Six films from the Black Fire UVA series will be screened in this programme, including a sneak preview of a new collaboration. They will be preceded by 40th & State, a film about the aftermath of the 1955 murder of Emmett Till and subsequent mourning within his Pentecostal Church, made by recent UVA graduate and Black Fire participant Micah Ariel Watson.

Co-presented with Vertical Features.

40th & State (dir. Micah Ariel Watson \ USA 2018 \ 14 min. \ Digital)

How Can I Ever Be Late (dirs. Kevin Jerome Everson & Claudrena N. Harold \ USA 2017 \ 5 min. \ 16mm on Digital)

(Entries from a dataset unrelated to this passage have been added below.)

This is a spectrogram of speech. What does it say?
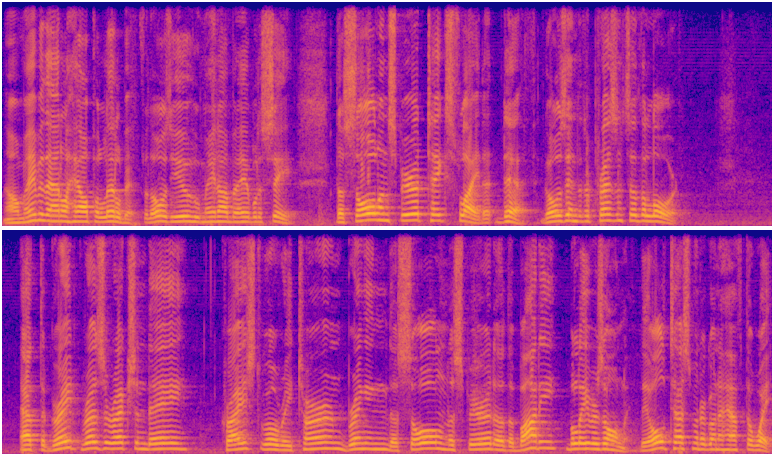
Now, maybe that'll help a little bit for those of you who may not be able to see. The soul and spirit takes flight at death, goes into the presence of the Lord. At the great resurrection day, Christ will return, bringing the soul and the spirit of the body believers only. The Old Testament are going to have to wait.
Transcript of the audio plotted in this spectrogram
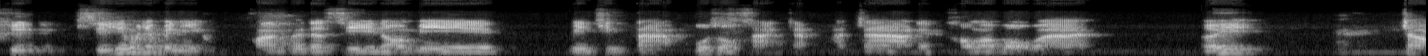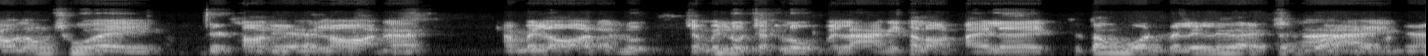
คือซีรีส์มันจะเป็นความแฟนตาซีเนาะมีมีจินตาผู้ส่งสารจากพระเจ้าเนี่ยเขามาบอกว่า เฮ้ย เจ้าต้องช่วยตอนนี้ให้รอดนะถ้าไม่รอดอะหลุดจะไม่หลุดจากหลุมเวลานี้ตลอดไปเลย จะต้องวนไปเรื่อยๆจนกว่าใช่คนนี้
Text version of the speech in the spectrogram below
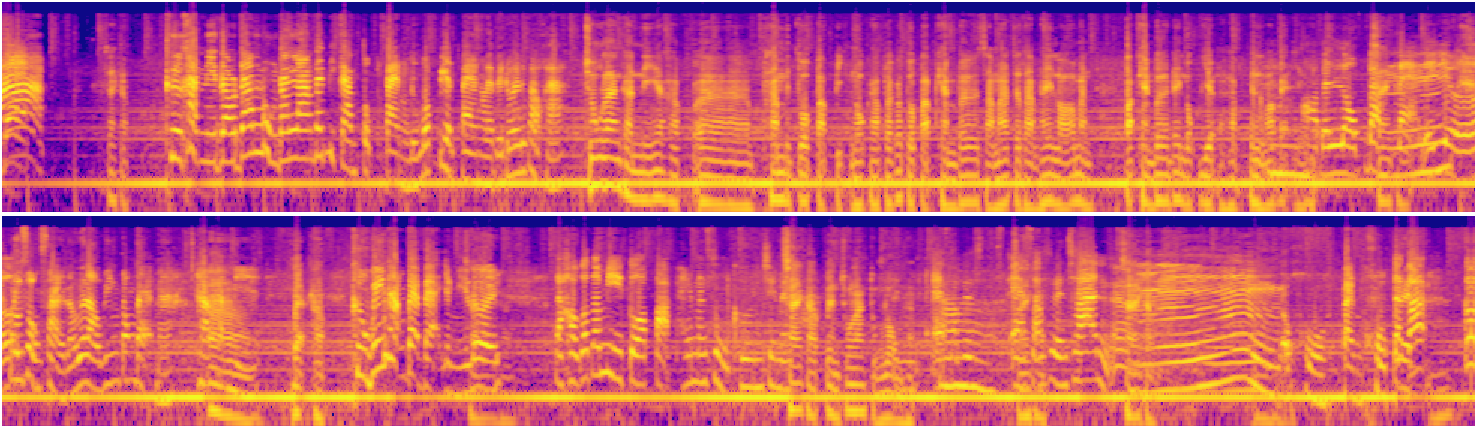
มากใช่ครับ คือคันนี้เราด้านลงด้านล่างได้มีการตกแต่งหรือว่าเปลี่ยนแปลงอะไรไปด้วยหรือเปล่าคะ ช่วงล่างคันนี้อะครับเอ่อทำเป็นตัวปรับปีกนกครับ แล้วก็ตัวปรับแคมเบอร์ สามารถจะทำให้ล้อมันปรับแคมเบอร์ได้ลบเยอะครับ เป็นล้อแบะอย่างอ๋อนี้ เป็นลบแบบใช่ครับ แบะได้เยอะ หนูสงสัยแล้วเวลาวิ่งต้องแบกไหมถ้าคันนี้ แบะครับคือวิ่งทั้งแบะๆอย่างนี้เลยแต่เขาก็จะมีตัวปรับให้มันสูงขึ้นใช่ไหมะใช่ครับ เป็นช่วงล่างถุงลมครับ แอร์ซัสแอร์ซัสเพนชั่นใช่ครับ อืม โอ้โห แต่งครบแต่เลยก็นะ ก็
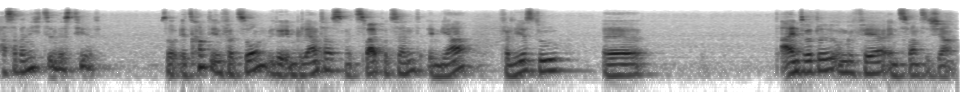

Fastest Man in the State (dirs. Kevin Jerome Everson & Claudrena N. Harold \ USA 2017 \ 10 min. \ 16mm on Digital)

70kg (dirs. Kevin Jerome Everson & Claudrena N. Harold \ USA 2017 \ 3 min. \ 16mm on Digital)

We Demand (dirs. Kevin Jerome Everson & Claudrena N. Harold \ USA 2016 \ 10 min. \ 16mm on Digital)

Sugarcoated Arsenic (dirs. Kevin Jerome Everson & Claudrena N. Harold \ USA 2013 \ 21 min. \ 16mm on Digital)



#Charlottesville: Perspectives on August 2017

On Wednesday, March 21, co-editors Louis Nelson and Claudrena Harold discussed their collection of essays, Charlottesville 2017 before a packed room at the Central JMRL Library.  They were joined by journalist Hawes Spencer, author of Summer of Hate.  The discussion was moderated by Frank Dukes.

The conversation was lively as the authors discussed the legacy of racism and economic inequality in Charlottesville, the legal, political, and cultural questions raised by August 11th and 12th, the role of the media and the academy in moments of great moral and political crisis, and the lessons to be learned from Charlottesville.